|Tata Motors Ltd’s standalone business has been forging ahead with strong double-digit sales growth in commercial vehicles (CVs) and passenger vehicles (PVs). However, it looks like the automobile juggernaut is beginning to pay a price for sustaining this growth.|
The company’s rising trade receivables indicate it is deploying more credit to push sales. During fiscal year 2018 (FY18), the standalone entity’s trade receivables, which is the amount customers (dealers) owe the firm, rose sharply by 64%, twice the rise in sales. Even as a percentage of sales, it rose to 5.9% from 4.8% in the year-ago period. So, in other words, high sales, are perhaps at the cost of more liberal credit terms to dealers.
This raises some concerns. Typically, buoyant sales mirror good times when company discounts and marketing freebies, including the credit period to dealers, are cut back. This has been the trend across most auto companies since FY18. Rising auto sales after the introduction of new emission norms and the goods and services tax (GST), led to healthier financials for auto firms.
Take the case of arch-rival Ashok Leyland Ltd. Its trade receivables as a percentage of sales dropped to 3.7% in FY18 from 5.3% in the year-ago period—a sharp contrast to Tata Motors.
According to P.B. Balaji, chief financial officer at Tata Motors, higher receivables were due to a higher proportion of business with state transport undertakings and the defence sector, where the collection period is longer than other segments. Also, the firm provided support to dealers who faced funding challenges to meet tremendous growth.
Meanwhile, analysts say that Tata Motors may be pushing sales through longer credit periods. Such strategies may help to arrest the slide in market share and regain lost ground. Note that the company’s CV share is down to 45% from 60% five years ago, when it ruled the roost.
This is not all. Perhaps, the recently spelt out Turnaround 2.0 strategy to fire PV sales and become self-reliant calls for a liberal credit policy with dealers to combat competition. Since the firm does not divulge segment-wise details of income and expenditure, it’s hard to tell if the drain on account of higher receivables is from the CVs or PVs segment, or from both.

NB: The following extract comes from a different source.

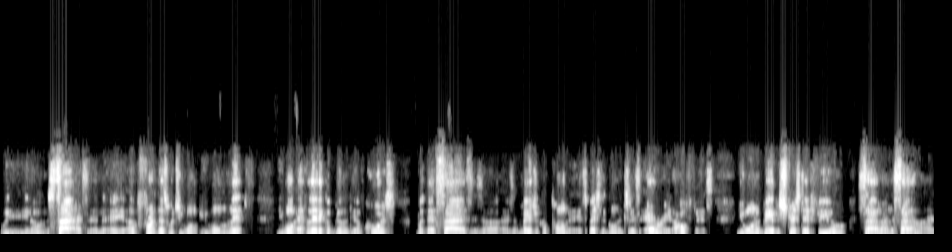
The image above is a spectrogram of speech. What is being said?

Meanwhile, the game is playing out slightly differently at its UK subsidiary, Jaguar Land Rover Ltd (JLR). Dealer support may be needed to develop a customer base for new models with each geographic region having a different credit mechanism. The company adds that richer product mix and higher wholesale numbers led to higher receivables.
Sometimes, the credit period may be extended for dealers when old models are being phased out.
In any case, Tata Motors’ management concedes that JLR’s performance was disappointing in FY18. Yet, it has conviction that the mind-boggling investments into product development that will continue for the next two years will translate into rich dividends later. After all, the company has set a trailblazing record of pulling JLR out from its huge burden during the acquisition.
This is further complicated by macroeconomic issues such as Brexit and the slowdown in the US market. Meanwhile, the shift towards electric vehicles is a temporary blow to JLR, as most of its portfolio is diesel driven.
Be that as it may, the near-term pressures are weighing on the Tata Motors stock. The company’s free cash flows will be in the negative territory for the next two years. Little wonder then that the stock has been underperforming competition and benchmark indices, at a time when demand for Tata Motors’ products is surging.